Text by John Lampard
For many bloggers their writing is a labour of love. And while few could imagine being approached by a publisher and asked to write a book as a result of their efforts, that is exactly what happened to Melbourne web designer Cameron Adams.
Motivated by the prospect of having such an achievement to his name, Cameron required little persuasion.
“Google’s host of applications relied heavily upon it, as did the slew of other Web 2.0, AJAX powered applications, like Flickr, Basecamp, Meebo, and Netvibes, amongst others.”

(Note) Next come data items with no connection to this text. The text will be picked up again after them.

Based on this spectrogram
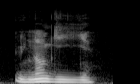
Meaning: eel
- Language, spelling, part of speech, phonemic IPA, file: French, anguille, noun, /ɑ̃.ɡij/, Fr-anguille.ogg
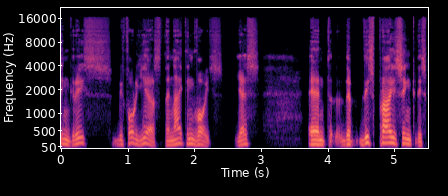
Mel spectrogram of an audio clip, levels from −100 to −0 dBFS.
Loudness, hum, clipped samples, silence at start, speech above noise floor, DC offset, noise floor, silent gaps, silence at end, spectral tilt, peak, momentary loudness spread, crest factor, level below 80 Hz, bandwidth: -30 LUFS; none; under 0.1%; 0 s; 33 dB; under 0.1%; -63 dBFS; none; 0.05 s; -5 dB/octave; -12 dBFS; 15 LU; 20 dB; -70 dBFS; 17 kHz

While collaborating with a partner on the other side of the world had its moments, Cameron and James, communicating mostly via instant messaging, had little trouble establishing a working relationship. The partnership proved extremely worthwhile given James’ considerable expertise in the field, says Cameron.
“He’s probably most well known for his uber–comprehensive menu–ing system, Ultimate Drop Down Menu, which is mouse accessible, keyboard accessible, screen reader accessible, and God knows what else. Llamas can probably use it!”

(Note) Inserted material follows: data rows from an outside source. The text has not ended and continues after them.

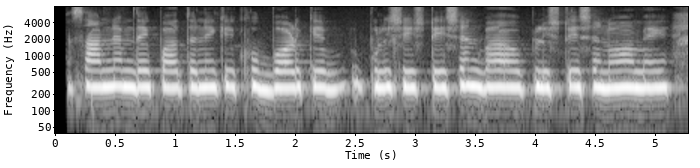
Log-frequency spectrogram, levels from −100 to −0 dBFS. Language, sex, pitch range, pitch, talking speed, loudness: Bhojpuri, female, 260-270 Hz, 265 Hz, 195 wpm, -11 LUFS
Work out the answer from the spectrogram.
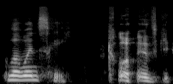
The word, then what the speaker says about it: Glowinski: And then Golowski, is that how you say it? Glowinski.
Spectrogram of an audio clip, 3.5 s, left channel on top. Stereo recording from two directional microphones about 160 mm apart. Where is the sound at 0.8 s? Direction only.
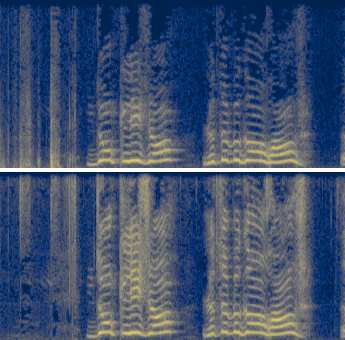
40° right (ahead or behind).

While writing a book of this nature requires considerable thought, given the rapid innovation and change of web technologies, the proposition is far more viable today, than during the browser wars of the late nineties, for example.
During this period, browser manufacturers often using propriety technologies, were almost making up the rules as they went along. Cameron is confident that with the increasing adoption of web standards, printed technical references will better stand the test of time.